“Anyone can play an instrument, but it’s about making music – bringing it all together in sync. And what you saw today was that the artillery was doing the artillery thing, the air force was doing the air force thing, and the maneuver guys were doing the maneuver thing. But part of the delay in their assault on the city was that they couldn’t synchronize those three,” he said.
Again, they can look to Ukraine to see how Russia failed to do this in the early weeks of the war. American leaders have repeatedly noted that during Russia’s initial multi-pronged assault on Ukraine, commanders consistently failed to deliver the airstrikes and sustain their ground troops needed to move into key towns such as than Kyiv.
This failure led Russian troops to bombard cities from the outskirts, strike hospitals, apartment buildings and other structures, and kill civilians.

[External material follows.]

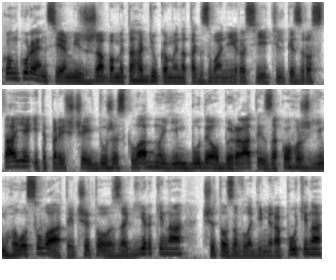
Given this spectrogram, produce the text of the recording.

So when the next brigade arrives as a training center, Taylor said she will face an enemy on board doing just that.
“We’ll be very focused on how to fight an opponent that’s ready to destroy infrastructure because that’s how we think our opponents will fight,” Taylor said. “We have to be ready for urban combat where we have an adversary firing artillery indiscriminately.
Wormuth, the Secretary of the Army, said the training also underscored other lessons the United States is learning from the war in Ukraine.
“As we look at what is happening to the Russians now, it is instructive for us to think about what is right, from a modernization point of view,” she said, noting that some American tanks are very heavy and that the terrain in Europe is muddier, not like the hard sand of the desert.
The military, she says, must determine “what is the right balance between tank mobility, tank survivability and tank lethality?” If you want to make it more mobile, you make it lighter, but that makes it less durable. And so you have to decide where you are going to take risks.
Follow AP coverage of the war at https://apnews.com/hub/russia-ukraine
Follow Lolita C. Baldor on Twitter at http://twitter.com/lbaldor